Originally published by Harvard Health.
What is the test?
This test checks for a skin reaction to common allergy-provoking substances, such as foods, molds, dust, plants, or animal proteins. If your skin reacts to a substance, chances are that you are allergic to it.
Most people with allergy symptoms don’t need testing because they can identify their triggers and control their symptoms with medicine. Your doctor might recommend scratch testing when you have severe allergy symptoms but are not sure what is causing them. Knowing what you are allergic to can help you avoid the substance in the future, and will help your doctor determine whether you might benefit from allergy shots.
How do I prepare for the test?

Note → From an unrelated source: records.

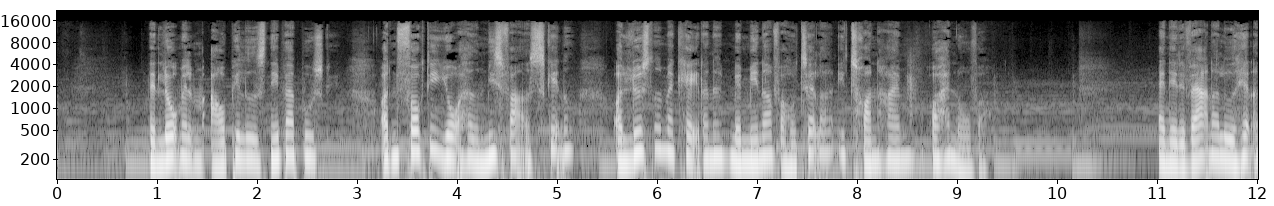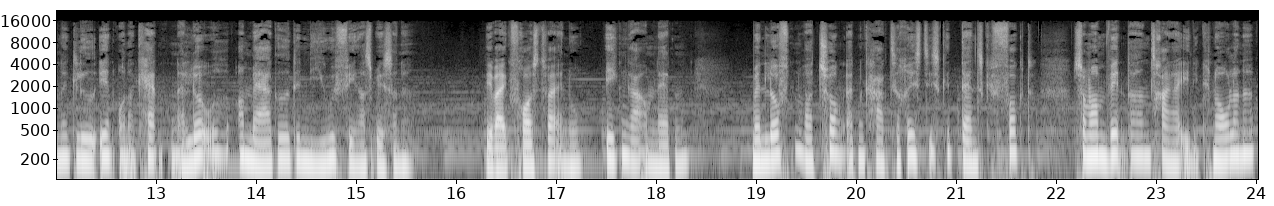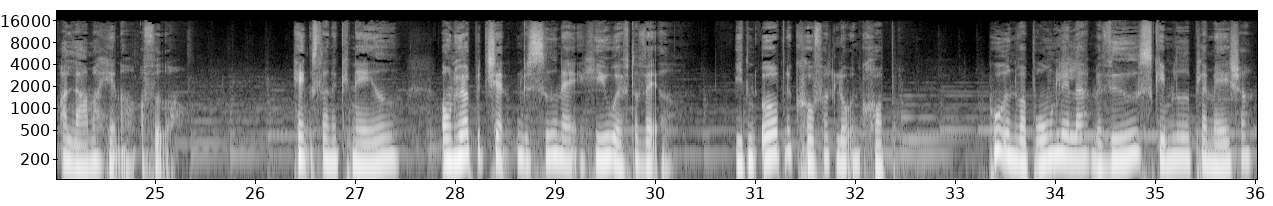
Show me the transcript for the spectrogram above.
Den lå mellem afpillede snebærbuske, og den fugtige jord havde misfaret skinnet og løsnet markaderne med minder fra hoteller i Trondheim og Hannover. Annette Werner lod hænderne glide ind under kanten af låget og mærkede det nive i fingerspidserne. Det var ikke frostvær endnu, ikke engang om natten, men luften var tung af den karakteristiske danske fugt, som om vinteren trænger ind i knoglerne og lammer hænder og fødder. Hængslerne knagede, og hun hørte betjenten ved siden af hive efter vejret. I den åbne kuffert lå en krop. Huden var brunlilla med hvide, skimlede plamager,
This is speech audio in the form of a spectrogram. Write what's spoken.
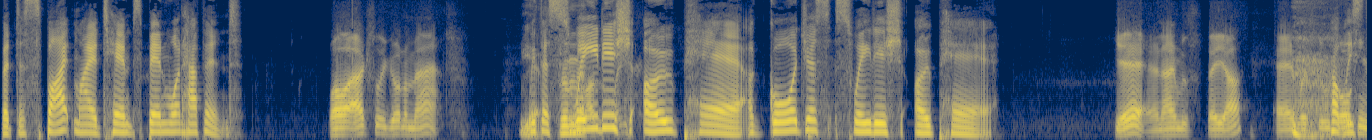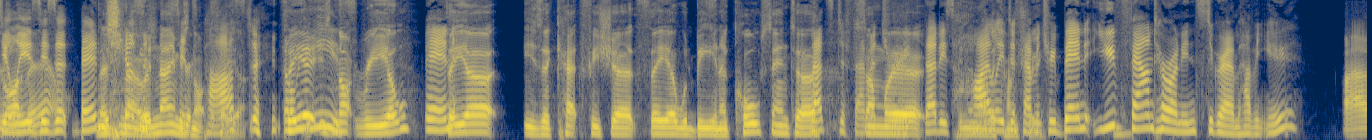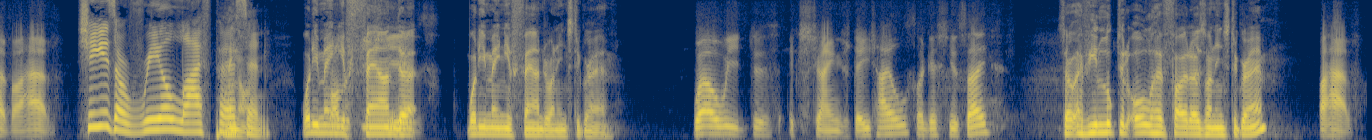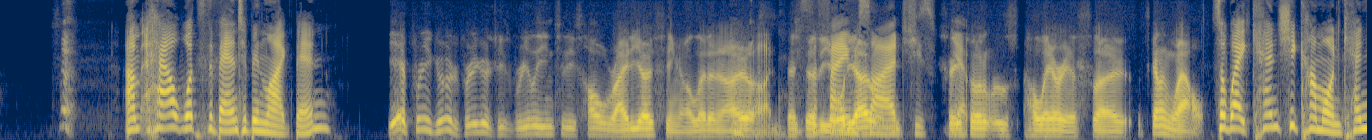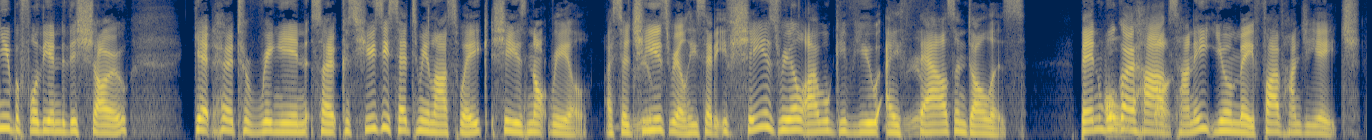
But despite my attempts, Ben, what happened? Well, I actually got a match. Yeah, With a from- uh, Swedish au pair, a gorgeous Swedish au pair. Yeah, her name was Thea, and we're still Probably talking still right is, now. is it, Ben? No, She no, her hasn't name is since not passed. Thea. No, Thea it is not real. Ben. Thea is a catfisher. Thea would be in a call center. That's defamatory. somewhere That is in another highly country. defamatory. Ben, you've found her on Instagram, haven't you? I have, I have. She is a real life Hang on. person. What do you mean you Obviously found her? is. What do you mean you found her on Instagram? Well, we just exchanged details, I guess you'd say. So have you looked at all her photos on Instagram? I have. Um, how? What's the banter been like, Ben? Yeah, pretty good, pretty good. She's really into this whole radio thing. I'll let her know. Oh, God. I sent It's her the the, fame audio. side. and She's- she yep. thought it was hilarious, so it's going well. So wait, can she come on? Can you before the end of this show get her to ring in? So because Hughesy said to me last week, she is not real. I said she is real. He said if she is real, I will give you a thousand dollars. Ben, we'll go halves, fuck. honey. You and me, five hundred each.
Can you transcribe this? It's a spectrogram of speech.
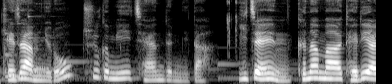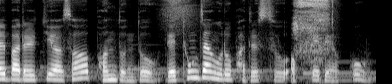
계좌 압류로 출금이 제한됩니다. 이젠 그나마 대리 알바를 뛰어서 번 돈도 내 통장으로 받을 수 없게 되었고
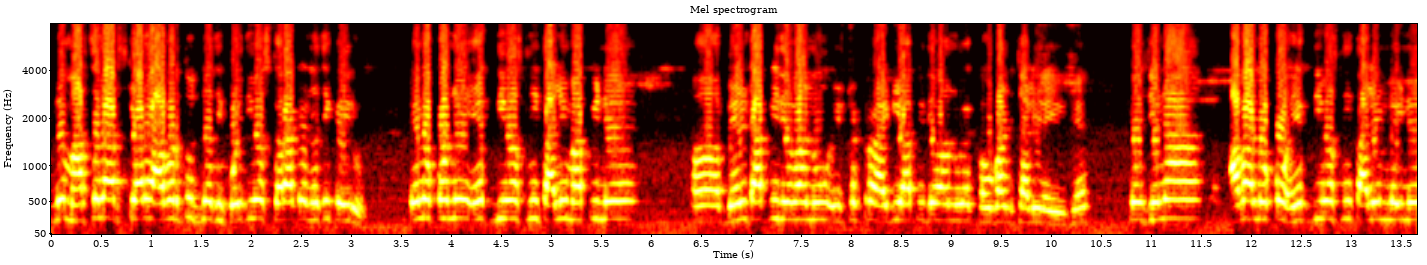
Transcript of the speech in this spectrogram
ને માર્શલ આર્ટ્સ ક્યારે આવડતું જ નથી, કોઈ દિવસ કરાટે નથી કર્યું, એ લોકોને એક દિવસની તાલીમ આપીને બેલ્ટ આપી દેવાનું ઇન્સ્ટ્રક્ટર આઈડી આપી દેવાનું એક કૌભાંડ ચાલી રહ્યું છે કે જેના આવા લોકો એક દિવસની તાલીમ લઈને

Don’t take antihistamines for three days before the test, because they can interfere with the results by preventing you from reacting to a substance you would normally be allergic to. Tell your doctor if you have ever had anaphylaxis, a life threatening allergic reaction, or if you have had a serious reaction to a previous allergy test.
What happens when the test is performed?
In adults, the test is done on the forearm; in children it’s done on the upper back. (The child disrobes from the waist up and lies on his or her stomach.)
Your doctor decides what allergies are to be tested for. Some people are tested for as many as a few dozen at one visit. Individual drops of fluid are dripped in rows across the skin. The doctor uses a needle to make small light scratches in the skin under each drop, to help the skin absorb the fluid. The scratches aren’t deep enough to cause bleeding. Each drop contains proteins from a separate allergen (a substance, like ragweed pollen, that triggers allergy symptoms).Your doctor notes where each drop of fluid was placed, either by keeping a chart or by writing a code on the area of skin being tested.
For many people, the most difficult part of this test is next: You need to stay still long enough (usually about 20 minutes) to give the skin time to react. Your skin might tickle or itch during this time, but you won’t be allowed to scratch it. At the end of the waiting time, your doctor will examine each needle scratch for redness or swelling.
What risks are there from the test?
Because the allergen exposure is so small, a serious allergic reaction is extremely unlikely. For a few hours you’ll probably have some redness or irritation on the testing sites, similar to having several mosquito bites.
Must I do anything special after the test is over?
How long is it before the result of the test is known?
Your doctor can tell you right away which substances caused a reaction. The next step is to see if you can prevent an allergic reaction by avoiding those substances, or relieve symptoms by taking medicine or allergy shots.